The use of video evidence in litigated matters is commonly categorized as a type of impermeable or uncontested proof, deemed certain to overcome issues of liability and fault if permitted entry into evidence. Yet, in current times of ever increasing technological advancements, the evidentiary value of video evidence cannot be characterized as the type of unquestionable proof that litigators once relied on. Increasing amounts of available resources, extending primarily from technologies such as digital media, digital devices, and the internet, have led to widespread concern amongst parties involved in civil litigation regarding the potential for admittance of tainted evidence.

Nowadays, the vast majority of video evidence is created and stored digitally, thereby creating a scenario in which it is far too easy to alter, enhance, modify, improve, and even delete entire contents, or portions, of such evidence. Prior to digital media, video evidence was typically obtained through the use of VHS cassette tapes. This type of video storage, by its very nature, did not afford much opportunity for the alteration of its contents, due to the risk of destruction or the discovery of obvious signs of tampering. However, even VHS cassettes can be manipulated with current technologies, thereby further complicating evidentiary matters concerning video evidence.

A chief concern regarding the reliability of video evidence is that the manner in which such evidence is created or stored is beyond the general knowledge and understanding of laypersons.

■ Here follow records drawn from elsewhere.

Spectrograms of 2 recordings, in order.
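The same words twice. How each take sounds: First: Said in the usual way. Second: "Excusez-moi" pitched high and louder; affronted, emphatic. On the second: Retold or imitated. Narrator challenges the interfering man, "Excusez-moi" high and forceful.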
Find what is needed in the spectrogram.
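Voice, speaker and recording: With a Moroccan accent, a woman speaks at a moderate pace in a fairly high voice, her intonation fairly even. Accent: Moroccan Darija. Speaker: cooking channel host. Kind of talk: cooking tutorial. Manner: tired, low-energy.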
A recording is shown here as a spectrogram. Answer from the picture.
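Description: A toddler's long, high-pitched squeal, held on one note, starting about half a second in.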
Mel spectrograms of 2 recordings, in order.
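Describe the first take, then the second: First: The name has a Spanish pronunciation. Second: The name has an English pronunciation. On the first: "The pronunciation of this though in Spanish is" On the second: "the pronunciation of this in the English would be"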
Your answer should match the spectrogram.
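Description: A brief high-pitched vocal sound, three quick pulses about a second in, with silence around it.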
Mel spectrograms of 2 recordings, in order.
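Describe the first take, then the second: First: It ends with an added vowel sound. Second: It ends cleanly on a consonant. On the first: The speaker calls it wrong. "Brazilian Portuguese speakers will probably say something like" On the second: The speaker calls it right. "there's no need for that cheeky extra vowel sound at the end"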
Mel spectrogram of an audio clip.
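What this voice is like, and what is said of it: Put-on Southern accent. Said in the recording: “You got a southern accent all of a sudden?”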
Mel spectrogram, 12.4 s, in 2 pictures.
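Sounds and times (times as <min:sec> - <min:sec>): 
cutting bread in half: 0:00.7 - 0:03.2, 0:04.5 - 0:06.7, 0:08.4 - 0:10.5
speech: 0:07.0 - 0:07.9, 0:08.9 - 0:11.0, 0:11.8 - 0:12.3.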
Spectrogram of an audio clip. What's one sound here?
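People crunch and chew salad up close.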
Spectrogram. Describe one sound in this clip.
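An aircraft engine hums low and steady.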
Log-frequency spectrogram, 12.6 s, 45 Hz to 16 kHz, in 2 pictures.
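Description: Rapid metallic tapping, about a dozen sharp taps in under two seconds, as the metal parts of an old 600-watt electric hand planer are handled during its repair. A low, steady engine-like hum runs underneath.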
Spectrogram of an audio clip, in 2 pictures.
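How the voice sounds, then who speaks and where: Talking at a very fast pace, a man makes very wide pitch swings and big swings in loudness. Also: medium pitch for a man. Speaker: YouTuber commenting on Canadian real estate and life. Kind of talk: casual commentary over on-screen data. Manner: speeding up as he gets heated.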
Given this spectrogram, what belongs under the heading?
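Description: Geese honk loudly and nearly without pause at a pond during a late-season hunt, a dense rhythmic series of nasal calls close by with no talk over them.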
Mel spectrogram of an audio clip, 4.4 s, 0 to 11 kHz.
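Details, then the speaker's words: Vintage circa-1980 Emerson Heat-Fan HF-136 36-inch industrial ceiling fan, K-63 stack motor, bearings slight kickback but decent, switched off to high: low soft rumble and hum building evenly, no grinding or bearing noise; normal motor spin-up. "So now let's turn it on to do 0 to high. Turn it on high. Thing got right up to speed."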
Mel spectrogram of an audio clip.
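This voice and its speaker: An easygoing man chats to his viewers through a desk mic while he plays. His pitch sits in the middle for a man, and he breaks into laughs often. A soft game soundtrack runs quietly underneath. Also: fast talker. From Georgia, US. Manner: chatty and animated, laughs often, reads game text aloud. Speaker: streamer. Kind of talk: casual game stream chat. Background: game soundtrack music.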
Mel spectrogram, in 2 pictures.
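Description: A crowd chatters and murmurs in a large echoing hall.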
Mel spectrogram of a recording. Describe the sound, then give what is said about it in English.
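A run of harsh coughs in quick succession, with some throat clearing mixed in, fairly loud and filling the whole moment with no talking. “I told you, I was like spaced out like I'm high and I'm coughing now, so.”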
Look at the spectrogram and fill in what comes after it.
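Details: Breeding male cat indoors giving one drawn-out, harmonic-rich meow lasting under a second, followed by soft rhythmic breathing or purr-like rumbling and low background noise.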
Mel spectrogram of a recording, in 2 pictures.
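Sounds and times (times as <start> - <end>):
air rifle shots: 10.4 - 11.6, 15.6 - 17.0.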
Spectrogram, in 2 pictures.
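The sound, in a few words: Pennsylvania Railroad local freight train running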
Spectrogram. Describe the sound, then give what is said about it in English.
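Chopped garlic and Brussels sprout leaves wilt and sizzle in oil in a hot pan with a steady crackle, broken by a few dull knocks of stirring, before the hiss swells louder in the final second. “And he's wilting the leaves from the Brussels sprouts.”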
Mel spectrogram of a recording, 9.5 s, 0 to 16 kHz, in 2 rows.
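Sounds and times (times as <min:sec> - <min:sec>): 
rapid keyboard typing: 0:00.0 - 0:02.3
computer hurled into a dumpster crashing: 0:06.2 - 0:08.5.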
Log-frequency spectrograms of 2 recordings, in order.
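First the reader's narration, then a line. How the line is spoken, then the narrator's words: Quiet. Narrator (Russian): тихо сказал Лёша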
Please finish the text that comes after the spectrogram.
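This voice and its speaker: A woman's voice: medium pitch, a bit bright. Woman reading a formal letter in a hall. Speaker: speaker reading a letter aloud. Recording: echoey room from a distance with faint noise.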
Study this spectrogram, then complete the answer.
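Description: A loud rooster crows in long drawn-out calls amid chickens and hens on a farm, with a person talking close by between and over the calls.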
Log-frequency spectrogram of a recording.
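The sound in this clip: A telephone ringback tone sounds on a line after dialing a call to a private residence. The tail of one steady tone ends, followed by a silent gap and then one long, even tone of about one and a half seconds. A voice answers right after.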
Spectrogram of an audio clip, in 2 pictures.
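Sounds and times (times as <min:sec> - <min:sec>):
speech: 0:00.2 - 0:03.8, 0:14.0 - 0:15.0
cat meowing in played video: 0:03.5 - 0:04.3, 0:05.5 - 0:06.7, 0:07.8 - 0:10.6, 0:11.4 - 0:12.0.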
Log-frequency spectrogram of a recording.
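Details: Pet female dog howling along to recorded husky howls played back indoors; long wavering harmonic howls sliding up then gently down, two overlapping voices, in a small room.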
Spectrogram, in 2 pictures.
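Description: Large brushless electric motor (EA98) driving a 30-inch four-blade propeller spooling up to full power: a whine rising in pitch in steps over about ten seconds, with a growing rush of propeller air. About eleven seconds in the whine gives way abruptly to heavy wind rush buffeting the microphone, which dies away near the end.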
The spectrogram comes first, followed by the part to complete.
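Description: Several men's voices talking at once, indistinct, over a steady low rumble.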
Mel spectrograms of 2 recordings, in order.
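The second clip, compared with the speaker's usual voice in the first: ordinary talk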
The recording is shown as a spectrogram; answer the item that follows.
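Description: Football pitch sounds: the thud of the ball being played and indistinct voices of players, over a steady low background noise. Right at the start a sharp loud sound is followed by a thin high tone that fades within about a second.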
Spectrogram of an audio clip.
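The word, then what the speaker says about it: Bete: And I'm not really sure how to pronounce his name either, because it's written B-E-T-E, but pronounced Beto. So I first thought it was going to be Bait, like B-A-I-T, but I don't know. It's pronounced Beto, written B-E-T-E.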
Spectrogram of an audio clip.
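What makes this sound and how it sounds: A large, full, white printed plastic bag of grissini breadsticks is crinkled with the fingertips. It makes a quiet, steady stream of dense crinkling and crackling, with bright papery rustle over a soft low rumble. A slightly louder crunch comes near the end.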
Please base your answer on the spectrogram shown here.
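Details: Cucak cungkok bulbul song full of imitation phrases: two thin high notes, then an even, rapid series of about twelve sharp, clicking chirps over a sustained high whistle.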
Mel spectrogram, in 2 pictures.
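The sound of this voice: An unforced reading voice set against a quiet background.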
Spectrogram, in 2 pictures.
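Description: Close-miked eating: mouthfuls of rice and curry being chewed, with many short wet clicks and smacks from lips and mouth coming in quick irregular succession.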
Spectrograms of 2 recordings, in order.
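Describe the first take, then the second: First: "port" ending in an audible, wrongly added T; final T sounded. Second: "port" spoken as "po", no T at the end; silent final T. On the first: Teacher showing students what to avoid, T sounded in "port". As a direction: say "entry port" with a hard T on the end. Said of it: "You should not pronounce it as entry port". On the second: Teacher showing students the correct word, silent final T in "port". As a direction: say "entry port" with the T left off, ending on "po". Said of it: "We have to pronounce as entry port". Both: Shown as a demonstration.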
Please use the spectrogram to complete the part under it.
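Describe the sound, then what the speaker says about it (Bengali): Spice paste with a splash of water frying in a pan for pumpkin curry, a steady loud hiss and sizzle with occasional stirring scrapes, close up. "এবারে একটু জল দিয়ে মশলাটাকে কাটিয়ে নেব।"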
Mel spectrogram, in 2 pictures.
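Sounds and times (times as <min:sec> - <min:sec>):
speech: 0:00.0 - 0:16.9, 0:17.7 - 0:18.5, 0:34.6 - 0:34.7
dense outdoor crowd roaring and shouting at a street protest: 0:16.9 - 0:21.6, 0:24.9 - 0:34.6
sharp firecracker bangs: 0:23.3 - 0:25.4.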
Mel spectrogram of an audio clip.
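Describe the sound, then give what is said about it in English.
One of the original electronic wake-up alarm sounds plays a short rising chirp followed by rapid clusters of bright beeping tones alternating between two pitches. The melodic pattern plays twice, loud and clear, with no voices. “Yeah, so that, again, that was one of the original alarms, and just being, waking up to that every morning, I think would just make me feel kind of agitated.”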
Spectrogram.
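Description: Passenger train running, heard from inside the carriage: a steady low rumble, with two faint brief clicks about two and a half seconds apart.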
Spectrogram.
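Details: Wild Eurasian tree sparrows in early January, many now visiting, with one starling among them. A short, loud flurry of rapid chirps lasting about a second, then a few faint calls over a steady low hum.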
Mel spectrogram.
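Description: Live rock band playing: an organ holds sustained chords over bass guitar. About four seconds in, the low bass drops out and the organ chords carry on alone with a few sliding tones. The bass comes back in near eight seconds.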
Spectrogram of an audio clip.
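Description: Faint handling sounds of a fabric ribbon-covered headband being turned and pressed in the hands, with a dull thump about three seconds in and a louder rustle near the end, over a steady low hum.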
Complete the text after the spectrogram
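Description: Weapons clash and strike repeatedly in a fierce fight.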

As such, it is not always immediately possible to detect the presence of video evidence tainting. Accordingly, the most obvious and perhaps most important aspect of the video analysis process involves establishing authenticity. Pursuant to Federal Rule of Evidence 901(a), “to satisfy the requirement of authenticating or identifying an item of evidence, the proponent must produce evidence sufficient to support a finding that the item is what the proponent claims it is.” A good rule of practice, therefore, might be to validate the authenticity of video evidence through the employment of a video authenticity analysis expert whenever such evidence has the potential to effect an outcome.

In the typical civil action, video evidence that is expected to be used at trial is exchanged amongst parties during the discovery process. It is not uncommon for an opposing party to provide such information in a format that prevents the viewer from gaining a full understanding or realistic perspective as to the video’s actual contents. This practice is analogous to that of an insurance adjuster providing opposing counsel with black and white print outs of damage to a motor vehicle following an auto accident. Through the use of a video enhancement expert, the video can be examined to determine if enhancement can provide a more accurate depiction. During the enhancement process, or in cases in which enhancement is impossible or inadequate, a video expert may investigate further to determine the source, format, or other properties concerning the creation or origin of the video.

The increasing presence and availability of technological resources have forever altered the manner in which video evidence-dependent matters are determined. If parties to litigation continue to accept video evidence as realistic portrayals of accurate evidence, then perhaps, so will the jury members that determine these matters. With the ever increasing presence of technological advancements, it seems that video evidence will remain a problematic concern for civil practitioners and the parties which they represent. Consequently, absent the presence of video expert support services to confirm authenticity and reliability of video evidence utilized in civil matters, the litigants to these matters may find themselves swimming in sea of inadmissible evidence.

By: Alicia McKnight, J.D.